Just how far removed many people are from reality, I am sure that if I were to post this on a listserv for fl teachers, there would be those who would read this as an overheated exaggeration; nothing just like that could have ever been the state in this country. Maybe resistence in the South to a Black man and White woman in an intimate scene, but some random Black person just appearing on TV? And yet that is exactly what it was. Get copies of quiz shows, talk shows, dance shows, sports events……. anything with a sizeabale crowd and a random setting (obviously not a Black church or a commemoration of Marion Anderson singing on the capitol steps but a typical event in America). You will see next to none, no Blacks. In the South, baseball games and theaters had special sections for Blacks. And people at the time said that that would NEVER change. Yet a few years later, in the late 60s, early 70s, Blacks began appearing at all sorts of venues.
We have to wonder how this happened. Why did the U.S. develop a culture in which political change fell into that category of events where violence is unthinkable? Such things occur in other cultures. I was just listening to a couple of men who work in Afghanistan, outsiders, who say you can rely on the Pashtun sense of hospitality for your protection there; you just don’t cross that line in the society. Why not? Because you don’t. Why not work on assassinating a senator who is working against you in Congress? Because you don’t. Look at all the movies about such acts – pure fiction. It does not happen. The closest we came was Kennedy and it is still not clear what happened there. But routine assassinations as occur in other countries? No.
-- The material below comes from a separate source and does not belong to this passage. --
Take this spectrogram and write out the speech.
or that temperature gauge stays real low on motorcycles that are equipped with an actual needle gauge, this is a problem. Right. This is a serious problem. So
Considering the violent colonial past of this country and the high rate of personal violence in it compared to other industrialized countries, we have a remarkable feature to examine here, and we can do it in relative security. We may have to have a security guard in the parking lot at night but we don’t have to worry that the FBI is going to, at the behest of a political enemy, storm our office and beat us to a pulp to intimidate us.